Editor, Solicitors Journal

Sir Ian Burnett named new Lord Chief Justice

Sir Ian Burnett named new Lord Chief Justice


Former head of Temple Garden Chambers primed to oversee reforms to courts and justice system

Sir Ian Burnett will become the new Lord Chief Justice from 2 October 2017 following the retirement of Lord Thomas.

Lord Justice Burnett, 59, was first called to the Bar in 1980 and practised in common law and public law between 1982 to 2008 at Temple Garden Chambers, where he spent the last five years as head of chambers.

He was involved in many high-profile public law cases and judicial reviews, particularly in regard to the government's response to the risk of terrorist attack after 9/11. His final case at the bar was as counsel to the inquests into the deaths of Diana, Princess of Wales and Dodi al Fayed.

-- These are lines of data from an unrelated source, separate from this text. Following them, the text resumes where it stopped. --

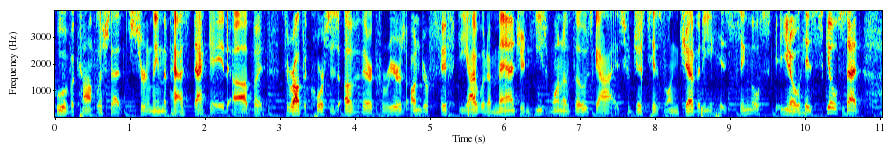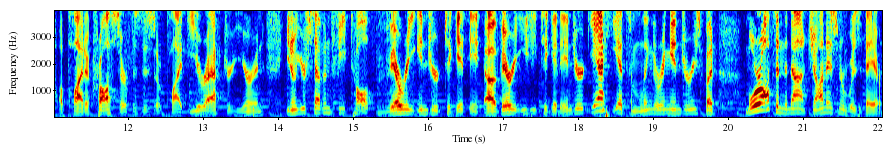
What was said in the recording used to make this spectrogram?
who have accomplished that, certainly in the past decade, uh, but throughout the courses of their careers, under 50, I would imagine he's one of those guys who just his longevity, his single, you know, his skill set applied across surfaces, applied year after year, and you know, you're seven feet tall, very injured to get, in, uh, very easy to get injured. Yeah, he had some lingering injuries, but more often than not, John Isner was there.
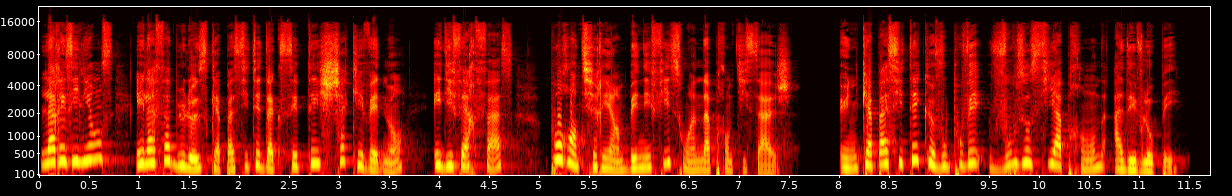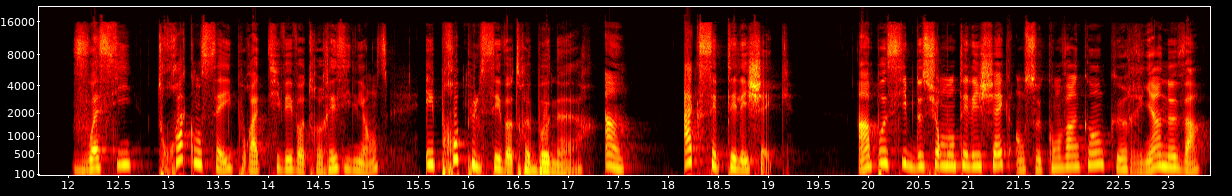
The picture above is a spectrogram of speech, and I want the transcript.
la résilience est la fabuleuse capacité d'accepter chaque événement et d'y faire face pour en tirer un bénéfice ou un apprentissage. Une capacité que vous pouvez vous aussi apprendre à développer. Voici trois conseils pour activer votre résilience et propulser votre bonheur. 1. Acceptez l'échec. Impossible de surmonter l'échec en se convainquant que rien ne va.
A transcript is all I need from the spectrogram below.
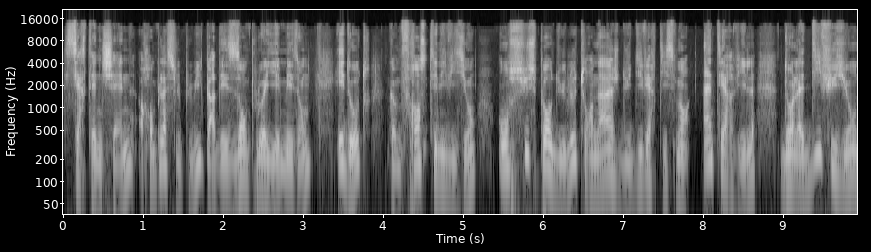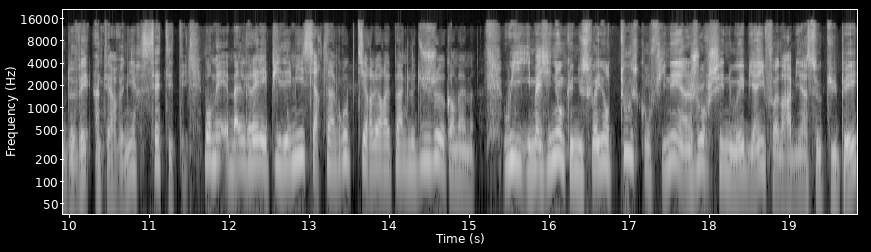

Sir Ian became a bencher in 2001 and spent eight years as a recorder (2000-2008) before his appointment to the High Court (Queen's Bench Division). He was presiding judge of the Western Circuit from 2011 until 2014, when he was appointed to the Court of Appeal.

In the Court of Appeal, Lord Justice Burnett heard a range of civil, family and criminal appeals, while continuing to sit in divisional courts of the High Court. He is also the Court of Appeal judge with responsibility for extradition cases, and supervising Lord Justice for immigration and public law appeals.

Lord Justice Burnett retired from his role as vice-chairman of the independent Judicial Appointments Commission (JAC) in March, when he decided to apply for the role.

His appointment follows the recommendation of an independent selection panel chaired by JAC chairman Lord Kakkar, which also included the president of the Supreme Court, Lord Neuberger, Sir Adrian Fulford, Investigatory Powers Commissioner, and JAC lay members, Dame Valerie Strachan (DCBE), and Professor Noel Lloyd (CBE).

Candidates who were able to serve at least four years before the retirement age for judges (70) were invited to apply for the role. They must also have served as either a Lord Justice of Appeal, a Court of Appeal judge, or High Court judge for seven years.

The selection criteria demanded an 'outstanding judge and leader' due to the complex, high profile and demanding nature of the role, which will involve navigating the UK's exit from the European Union and overseeing major reforms to the courts and justice system.

The appointment was made by the Queen on the advice of the prime minister and the Lord Chancellor in accordance with section 70 of the Constitutional Reform Act 2005, as amended by the Crime and Courts Act 2013.